Properties of Refrigerants
Desirable Properties of a Primary Refrigerant
- The liquid has to vaporise at the evaporator coil to cause cooling. The liquid at the evaporator coil should therefore vaporise easily, otherwise the compressor will have to create too much of vacuum to cause the liquid to vaporise. Thus, 'Boiling Point' of the refrigerant should be low.
- Pressure to which compressor has to compress the drawn gases, to convert them back into liquid at the condenser, should be low. Therefore the refrigerant vapors should be easily condensible.
- Every kilogram of liquid refrigerant vaporised at the evaporator coil should take away a large amount of heat, i.e. 'Specific Enthalpy of Vaporisation' (latent heat) of refrigerant should be high. Otherwise mass flow rate will be high.
- Once the evaporated gas is compressed, the temperature of seawater should be low enough (below critical temperature of the refrigerant) to be able to condense these gases to liquid form. Thus 'Critical Temperature' of the refrigerant should be high.
- Vapor produced after vaporisation of the liquid at the evaporator coil should occupy minimum volume, to keep pipeline diameter, compressor size, etc. small and compact.
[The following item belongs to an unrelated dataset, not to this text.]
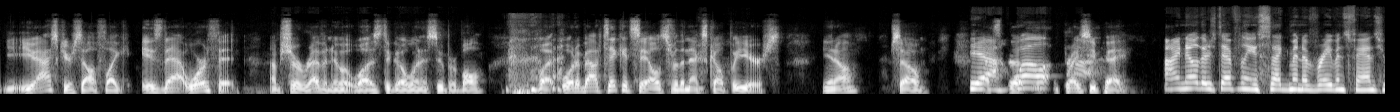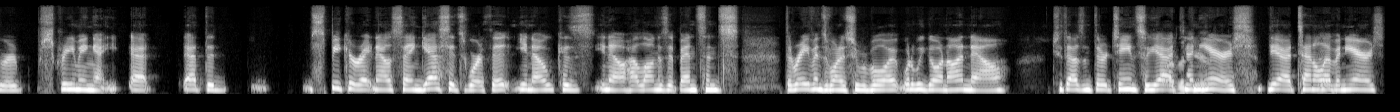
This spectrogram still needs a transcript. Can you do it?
you, you ask yourself like, is that worth it? I'm sure revenue it was to go win a Super Bowl, but what about ticket sales for the next couple years? You know, so yeah, the, well, the price you pay. I know there's definitely a segment of Ravens fans who are screaming at at at the speaker right now saying yes it's worth it you know because you know how long has it been since the ravens won a super bowl? What are we going on now? 2013 so yeah 10 years. years. yeah 10 yeah. 11 years.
Thus refrigerant vapor should have low 'Specific Volume'.
- Non-flammable and Non-explosive
- Compatible with crank case oil, oil seals, gaskets, metal involved, etc.
- Easy leak detection possible
- Environmental friendly
- Easily available
- Easily stored.